Published in mid-May, the report interviewed two international students at the University of Auckland and one at Massey University, who alleged systemic contract cheating within the international student population.
“It is so outrageous that they can call half of us cheaters”
In a joint statement, student groups said they were disappointed by the report’s “lack of research”, adding they were not approached for comment prior to its publication.
“Three students at two different universities is not a clear representation of what is happening,” said Caitlin Barlow, vice president of the New Zealand Union of Students’ Associations.
“The actions of the minority should not ruin it for the majority. International students come to New Zealand for a world class education and live in a safe country, not to cheat.”
All three students interviewed admitted they had used the services of an essay mill at least once and said they knew of other students who also undertook the practice.
One student went on to claim as many as half of the University of Auckland’s international student population had used contract cheating, which the New Zealand International Students’ Association refuted.
“It is so outrageous that they can call half of us cheaters not knowing all the hard work we put in and barriers that we have to jump through,” said NZISA education officer, Umi Asaka.
In its statement, NZISA added the report failed to properly explore the reasons behind international students using the services of an essay mill. Among the factors, it said a lack of student support services, mental health concerns and clarity of instruction were most prevalent.

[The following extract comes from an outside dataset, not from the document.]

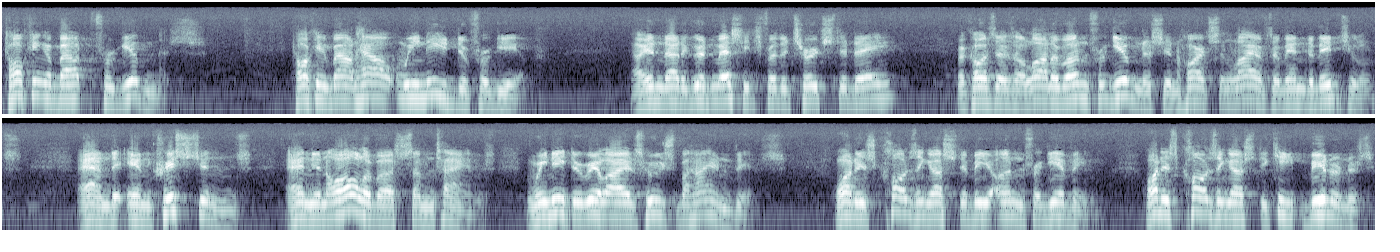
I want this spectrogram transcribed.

Several destinations countries have redoubled their efforts around academic integrity issues. In early 2019, reports in Malaysia alleged fake degrees were being sold for as little as £2,200.